[Dataset records]
▶

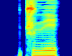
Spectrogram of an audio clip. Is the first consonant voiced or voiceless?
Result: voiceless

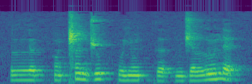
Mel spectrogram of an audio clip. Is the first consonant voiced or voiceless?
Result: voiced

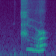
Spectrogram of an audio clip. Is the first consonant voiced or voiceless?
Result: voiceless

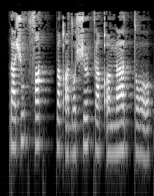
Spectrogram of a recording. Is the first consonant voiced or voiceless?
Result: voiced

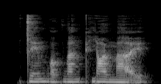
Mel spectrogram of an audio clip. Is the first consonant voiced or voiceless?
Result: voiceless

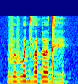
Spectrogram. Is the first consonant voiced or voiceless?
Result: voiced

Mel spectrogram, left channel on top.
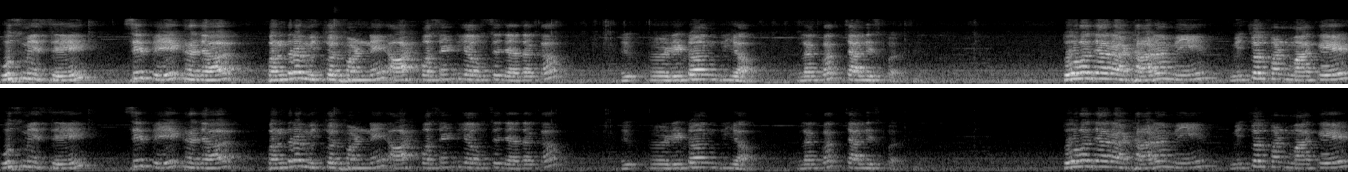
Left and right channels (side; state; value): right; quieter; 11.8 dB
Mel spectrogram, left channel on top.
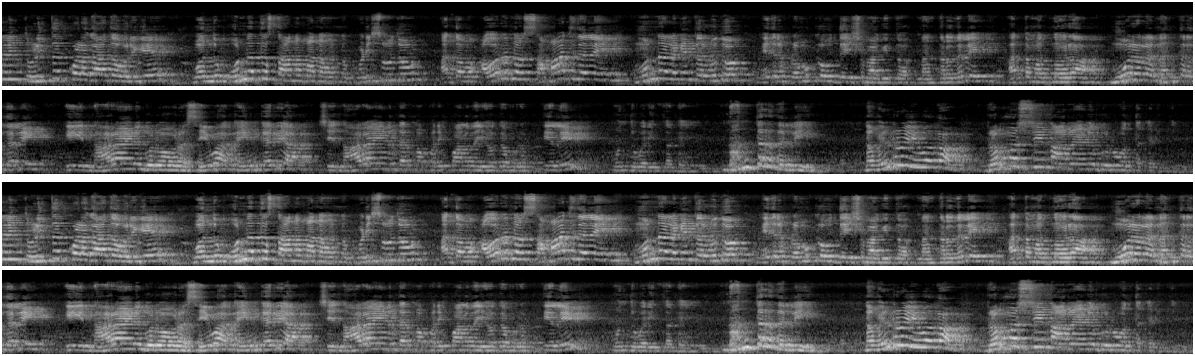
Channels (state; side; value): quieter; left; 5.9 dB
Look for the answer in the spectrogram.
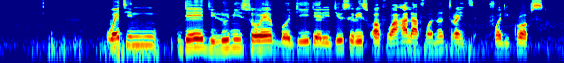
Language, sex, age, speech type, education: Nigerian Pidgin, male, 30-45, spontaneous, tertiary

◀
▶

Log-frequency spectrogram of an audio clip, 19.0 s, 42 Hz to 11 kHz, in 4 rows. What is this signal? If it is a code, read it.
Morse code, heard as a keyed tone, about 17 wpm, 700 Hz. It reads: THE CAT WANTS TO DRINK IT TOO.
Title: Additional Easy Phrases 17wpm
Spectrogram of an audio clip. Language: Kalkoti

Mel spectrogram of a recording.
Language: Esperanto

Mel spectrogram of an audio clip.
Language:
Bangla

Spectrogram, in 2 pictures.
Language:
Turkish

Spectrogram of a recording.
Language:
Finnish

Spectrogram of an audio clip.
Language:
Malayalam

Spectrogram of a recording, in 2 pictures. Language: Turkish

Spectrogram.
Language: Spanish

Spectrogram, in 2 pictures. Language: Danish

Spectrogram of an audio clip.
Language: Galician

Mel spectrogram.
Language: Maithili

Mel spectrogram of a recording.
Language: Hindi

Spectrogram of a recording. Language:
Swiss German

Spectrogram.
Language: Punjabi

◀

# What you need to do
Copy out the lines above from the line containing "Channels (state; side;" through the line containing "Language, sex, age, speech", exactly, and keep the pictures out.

# Answer area
Channels (state; side; value): quieter; left; 5.9 dB
Look for the answer in the spectrogram.
Language, sex, age, speech type, education: Nigerian Pidgin, male, 30-45, spontaneous, tertiary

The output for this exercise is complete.